The masterpiece was Britten´s "Nocturnal" Op.70, deeply ruminative transformations of Dowland´s song "Come, heavy sleep". Finally, a premiere by the recently disappeared Hans Werner Henze: "The Royal Wintermusic II Sonata" (On Shakespearean Characters), three pieces of widely divergent style: humorous for "Sir Andrew Aguecheek" and "Bottom´s Dream", and properly dishevelled for "Mad Lady Macbeth". All was played by Denoth with finely honed professionalism.
Both Blanco and Premoli have worked together in recitals of songs for many years. Their selection of mostly Twentieth-century music this time was strongly in favor of tonal melody and I found their choices unhackneyed and gratifying. The early "Trois mélodies" (1887) by Erik Satie stressed easy singability although the piano part is primitive. Next came a real surprise: three Lieder on Eichendorff texts by famous conductor Bruno Walter, who wrote them in 1910 influenced by Mahler; they are very easy on the ear, with lush Postromantic harmonies.
Two composers who trained together and were friends came next: Gian Carlo Menotti with Five songs (1983) on texts of his own (quite good) and Samuel Barber with his Four songs Op.13 (1940) on widely different poetry (Hopkins, Yeats, Agee and Prokosch). In both cases, strongly felt music with a true knowledge of the human voice in a Neo-Romantic style. Finally, Five Songs Op.38 by Erich Wolfgang Korngold, that versatile composer who gave us an opera such as "Die Tote Stadt" but also the music for Errol Flynn movies. Two are Lieder on Dehmel and Eichendorff; the third is on an old Spanish text translated by Koch; the fourth is an English folk text; and the last, a sonnet by Shakespeare; all of them with very apposite music.
Even the encores were interesting: "Do not go, my love" by the little-known Richard Hageman, and "Heart, we will forget him", from the splendid "Twelve poems of Emily Dickinson" by Aaron Copland. Blanco and Premoli are two solid veterans and they know what they do; her voice sounded a bit fragile at first but soon took body and range, and the pianist was always in the picture.
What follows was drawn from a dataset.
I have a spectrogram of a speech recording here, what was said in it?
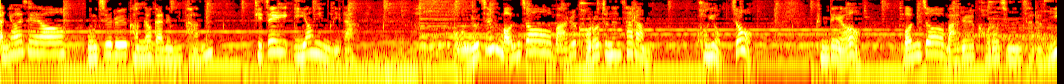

The title of the CETC (Center for Experimentation) recital was intriguing: "Two coyotes". It turned out to be the name taken by two notable Finnish players: cellist Anssi Karttunen and pianist Magnus Lindberg. Why? Because of a homonymous piece written by Lindberg in 1991 (revised 2002). In fact, that work started this "sui generis" concert made up of Lindberg works plus an improvisation by both players plus two Stravinsky scores arranged by both. Lindberg is in fact a highly considered composer in Europe, although rarely done here. They are stunning players capable of almost anything, and of course they have complete rapport.
Lindberg, born 1958, presented three scores: "Two coyotes", cello and piano; "Stroke", for cello (1984); and "Santa Fe Project", cello and piano (2006). His music is tense, contrasted, with some avantgarde traits, and is mostly a game of oppositions between both instruments; "Stroke" is harsh and brief.
The two Stravinsky arrangements seemed to me unnecessary in the sense that the composer himself has made them for the chosen works: there is a "Suite Italienne" derived from "Pulcinella" and a fine violin/piano arrangement of the Russian song from "Mavra". However, the suite concocted by both players from "Pulcinella" (in itself a Neoclassic modernisation of Pergolesi and attributed Pergolesi originals) is quite different from Stravinsky´s and holds its own with much humor. And the Russian song sounds lovely in cello and piano.
Finally, a song recital at the Alliance Française gave me much pleasure, with the revelation of the finely cultivated voice of Sophie Klussmann nicely accompanied by pianist Anaïs Crestin. They collaborated on six Lieder by Brahms, the six exquisite "Ariettes oubliées" by Debussy on Verlaine poems, and a final six Lieder by Schubert.For Buenos Aires Herald